*WORK TASK*
Your answer must consist solely of the lines from the one containing "Can you get" through the last line of the records below, reproduced exactly, with all pictures omitted.

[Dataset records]
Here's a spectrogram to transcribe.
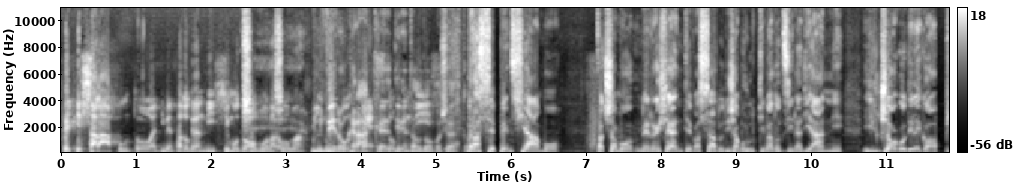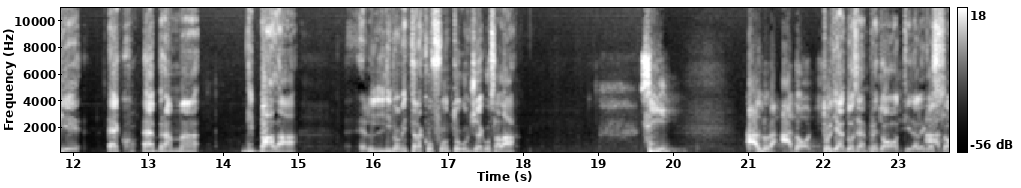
perché Salah appunto è diventato grandissimo dopo Sì, la sì. Roma. Il In un vero crack è diventato dopo, certo. Però se pensiamo, facciamo nel recente passato, diciamo l'ultima dozzina di anni, il gioco delle coppie, ecco, Ebram di Bala li può mettere a confronto con Geco Salà, Sì. Allora, ad oggi togliendo sempre Totti dalle ad classifiche,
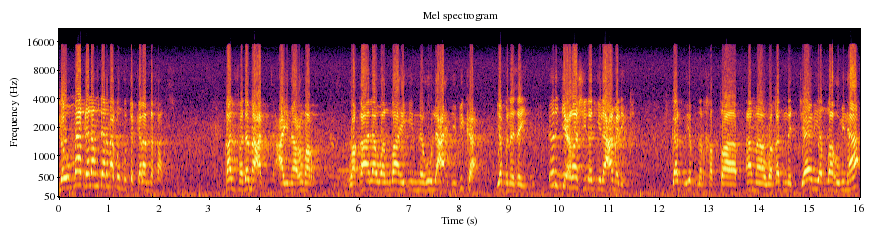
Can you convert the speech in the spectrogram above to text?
لو ما كلام ده أنا ما كنت قلت الكلام ده خالص. قال فدمعت عين عمر وقال والله إنه لعهد بك يا ابن زيد. ارجع راشدا إلى عملك. قال له يا ابن الخطاب أما وقد نجاني الله منها؟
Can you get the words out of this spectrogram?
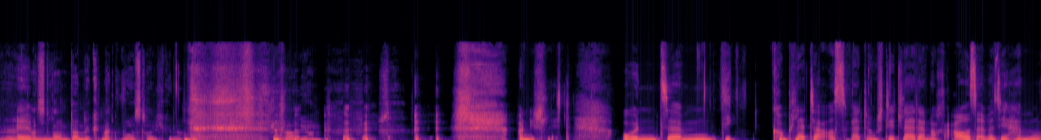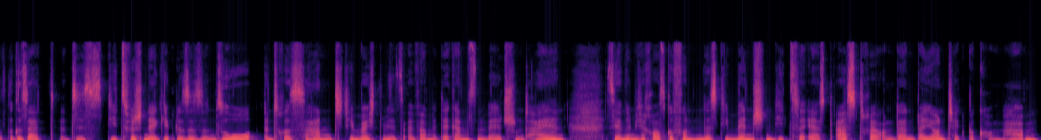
Äh, Ähm. Astra und dann eine Knackwurst, habe ich gedacht. Stadion. Auch nicht schlecht. Und ähm, die komplette Auswertung steht leider noch aus, aber sie haben gesagt, dass die Zwischenergebnisse sind so interessant, die möchten wir jetzt einfach mit der ganzen Welt schon teilen. Sie haben nämlich herausgefunden, dass die Menschen, die zuerst Astra und dann BioNTech bekommen haben,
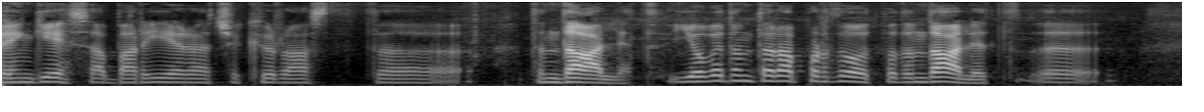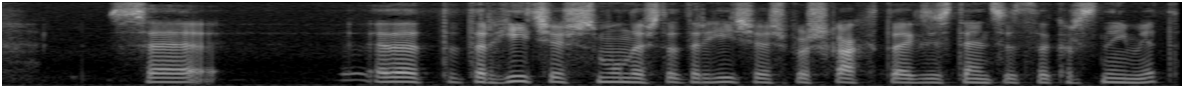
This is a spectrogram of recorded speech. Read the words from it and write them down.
pengesa, barriera që ky rast të të ndalet. Jo vetëm të raportohet, por të ndalet se edhe të tërhiqesh, s'mundesh të tërhiqesh për shkak të ekzistencës të kërcënimit.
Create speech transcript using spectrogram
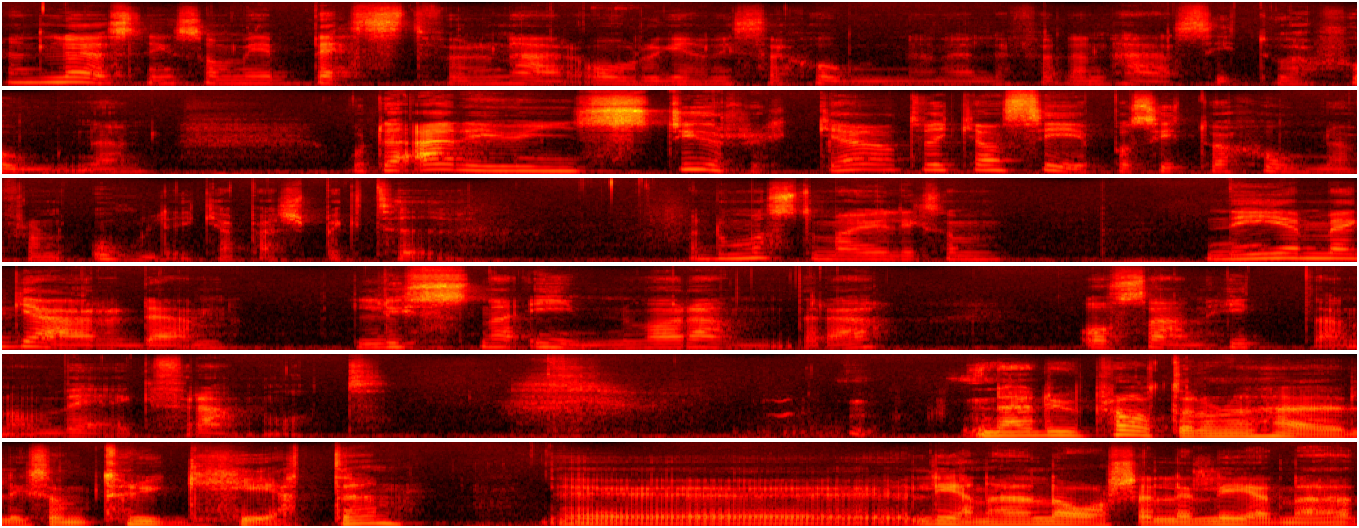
En lösning som är bäst för den här organisationen eller för den här situationen. Och det är ju en styrka att vi kan se på situationen från olika perspektiv. Men då måste man ju liksom ner med garden, lyssna in varandra och sen hitta någon väg framåt. När du pratar om den här liksom tryggheten. Eh, Lena, Lars eller Lena.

*RESPONSE FOR THIS EXERCISE*
Can you get the words out of this spectrogram?
Äh, Ähm. Astra und dann eine Knackwurst, habe ich gedacht. Stadion. Auch nicht schlecht. Und ähm, die komplette Auswertung steht leider noch aus, aber sie haben gesagt, dass die Zwischenergebnisse sind so interessant, die möchten wir jetzt einfach mit der ganzen Welt schon teilen. Sie haben nämlich herausgefunden, dass die Menschen, die zuerst Astra und dann BioNTech bekommen haben,
This is a spectrogram of recorded speech. Read the words from it and write them down.
pengesa, barriera që ky rast të të ndalet. Jo vetëm të raportohet, por të ndalet se edhe të tërhiqesh, s'mundesh të tërhiqesh për shkak të ekzistencës të kërcënimit.
Create speech transcript using spectrogram
En lösning som är bäst för den här organisationen eller för den här situationen. Och det är ju en styrka att vi kan se på situationen från olika perspektiv. Men då måste man ju liksom ner med garden, lyssna in varandra och sen hitta någon väg framåt. När du pratar om den här liksom tryggheten. Eh, Lena, Lars eller Lena.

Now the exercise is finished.